EXERCISE DESCRIPTION. Copy exactly, and only, the lines from the line containing "Hum, momentary loudness" through the last line of the records below, both included, and leave out any pictures.

(Collected data)
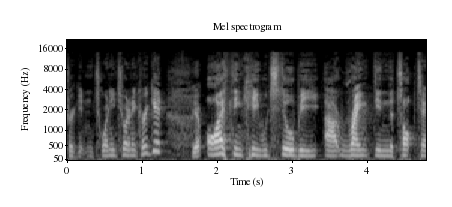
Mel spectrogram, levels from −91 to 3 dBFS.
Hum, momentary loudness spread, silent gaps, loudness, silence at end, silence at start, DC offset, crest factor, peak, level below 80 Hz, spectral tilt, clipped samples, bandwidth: none; 15 LU; none; -24 LUFS; 0 s; 0 s; under 0.1%; 22 dB; -2 dBFS; -56 dBFS; -3 dB/octave; under 0.1%; 14 kHz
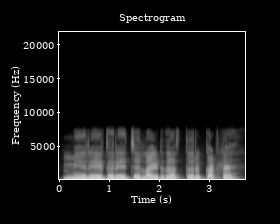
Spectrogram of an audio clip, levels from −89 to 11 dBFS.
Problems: constant background noise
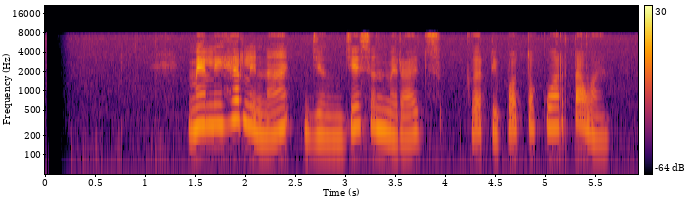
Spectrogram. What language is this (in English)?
Sundanese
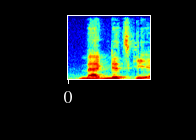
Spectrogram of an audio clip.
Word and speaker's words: Magnitsky: Let me just make sure I'm getting it pronouncing it right. It is the Magnitsky Act, which is an act the U.S.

REPLY.
Hum, momentary loudness spread, silent gaps, loudness, silence at end, silence at start, DC offset, crest factor, peak, level below 80 Hz, spectral tilt, clipped samples, bandwidth: none; 15 LU; none; -24 LUFS; 0 s; 0 s; under 0.1%; 22 dB; -2 dBFS; -56 dBFS; -3 dB/octave; under 0.1%; 14 kHz
Spectrogram of an audio clip, levels from −89 to 11 dBFS.
Problems: constant background noise
Spectrogram. What language is this (in English)?
Sundanese
Spectrogram of an audio clip.
Word and speaker's words: Magnitsky: Let me just make sure I'm getting it pronouncing it right. It is the Magnitsky Act, which is an act the U.S.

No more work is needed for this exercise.